Pastor’s Manna – Lenten Practices
Have you ever wondered what the season of Lent is all about? Why do some people give things up? Why do all these places suddenly advertise fish? How is this related to our faith?
The Catholic church began a tradition that a person would give up something for Lent, remembering the 40 days that Jesus fasted in the desert. The idea is that in the process of giv-ing something up, a person can focus on that absence and recognize their own mortality.
In the early Catholic church, Catholics were not to eat any flesh of a warm-blooded animal on any Friday, in recognition that Christ gave up His life on a Friday. In 1966, Pope Paul IV relaxed that requirement to become only a recommendation to not eat meat on Fridays, particularly the Fridays between Ash Wednesday and Easter. In fact, the breaded fish sandwich was created in an area of strong Catholic background to make up for the lack of Friday sales of hamburgers at a particular fast-food restaurant!

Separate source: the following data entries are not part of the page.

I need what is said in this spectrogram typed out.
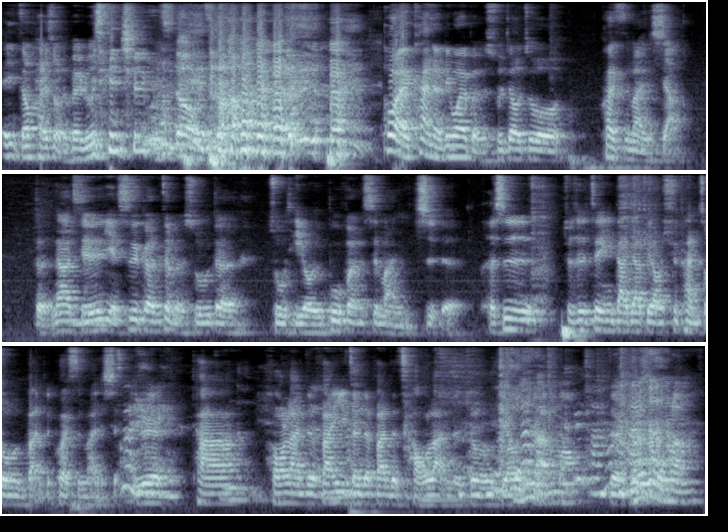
哎，你知道拍手有被录进去？我知道，我知道。后来看了另外一本书，叫做《快思慢想》，对，那其实也是跟这本书的主题有一部分是蛮一致的。可是，就是建议大家不要去看中文版的《快思慢想》，因为它红蓝的翻译真的翻的超烂的，就比较红蓝吗？对，不是洪兰。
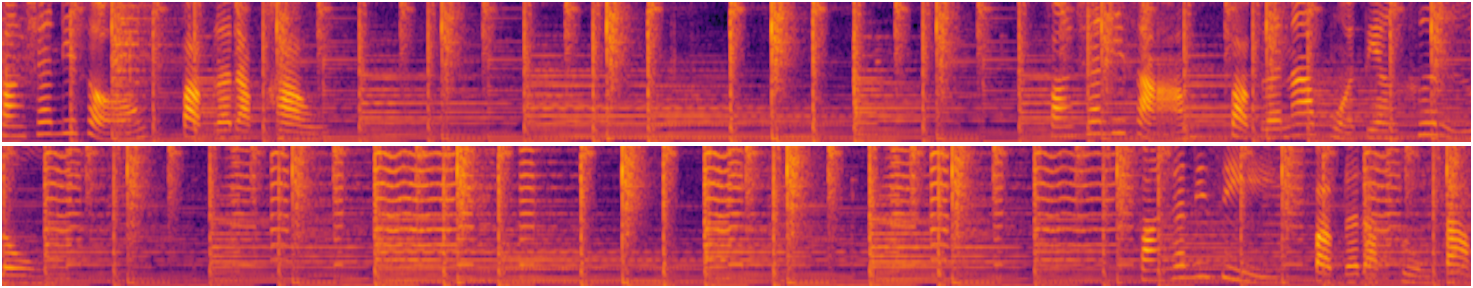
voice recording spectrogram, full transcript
ฟังก์ชันที่ 2 ปรับระดับเข่าฟังก์ชันที่ 3 ปรับระนาบหัวเตียงขึ้นลง ฟังก์ชันที่ 4 ปรับระดับสูงต่ำ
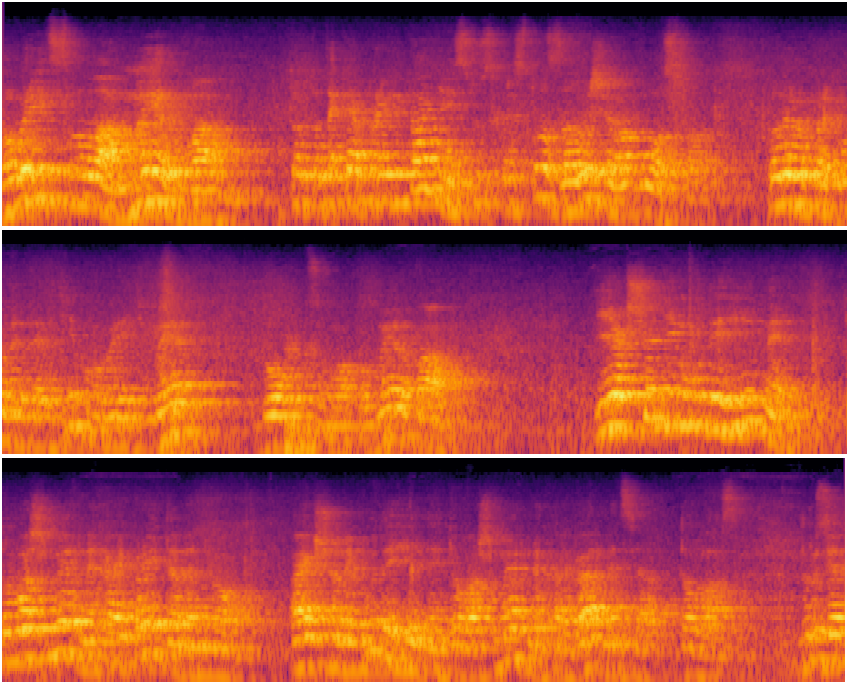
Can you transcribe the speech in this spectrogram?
говоріть слова мир вам. Тобто таке привітання Ісус Христос залишив апостолам. Коли ви приходите в дім, говоріть мир дому цьому, мир вам. І якщо дім буде гідний, то ваш мир нехай прийде на нього. А якщо не буде гідний, то ваш мир нехай вернеться до вас. Друзі,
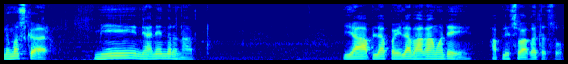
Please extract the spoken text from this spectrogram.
नमस्कार मी ज्ञानेंद्रनाथ. या आपल्या पहिल्या भागामध्ये आपले स्वागत असो.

Throughout the country, and especially popular in the Midwest, Fish Fry Fridays began during Lent as an alternative to eating meat on Fridays, and also became a great fundraiser for the churches that provided the fish frys.

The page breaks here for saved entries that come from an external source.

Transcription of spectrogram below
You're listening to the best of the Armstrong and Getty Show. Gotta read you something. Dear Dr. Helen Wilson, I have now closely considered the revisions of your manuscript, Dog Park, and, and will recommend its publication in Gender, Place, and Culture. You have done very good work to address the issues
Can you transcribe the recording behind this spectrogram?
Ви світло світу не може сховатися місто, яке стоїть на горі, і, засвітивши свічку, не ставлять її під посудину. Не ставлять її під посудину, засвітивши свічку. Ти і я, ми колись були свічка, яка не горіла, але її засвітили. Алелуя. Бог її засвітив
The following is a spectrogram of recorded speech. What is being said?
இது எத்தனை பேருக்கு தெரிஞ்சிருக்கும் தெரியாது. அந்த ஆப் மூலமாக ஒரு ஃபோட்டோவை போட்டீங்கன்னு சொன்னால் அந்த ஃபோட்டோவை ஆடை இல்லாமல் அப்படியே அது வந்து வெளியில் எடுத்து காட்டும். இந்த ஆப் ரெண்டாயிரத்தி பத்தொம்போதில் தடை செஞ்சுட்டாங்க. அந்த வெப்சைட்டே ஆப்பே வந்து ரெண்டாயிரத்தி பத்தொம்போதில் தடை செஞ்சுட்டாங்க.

We, in the Protestant faith, have focused more on adding something to our lives, rather than taking something away. We look for Spiritual practices that we can add during these 40 days of Lent, fasting being one, but also prayer, Bible Study, devotional reading, and quiet time with God.
Will you join us this Lent with added spirituality in your life? You might even find that it is a discipline you want to continue after Easter. We have several Bible Studies available throughout the week, including one happening just for Lent. Take some time for God and add Him to your life this March!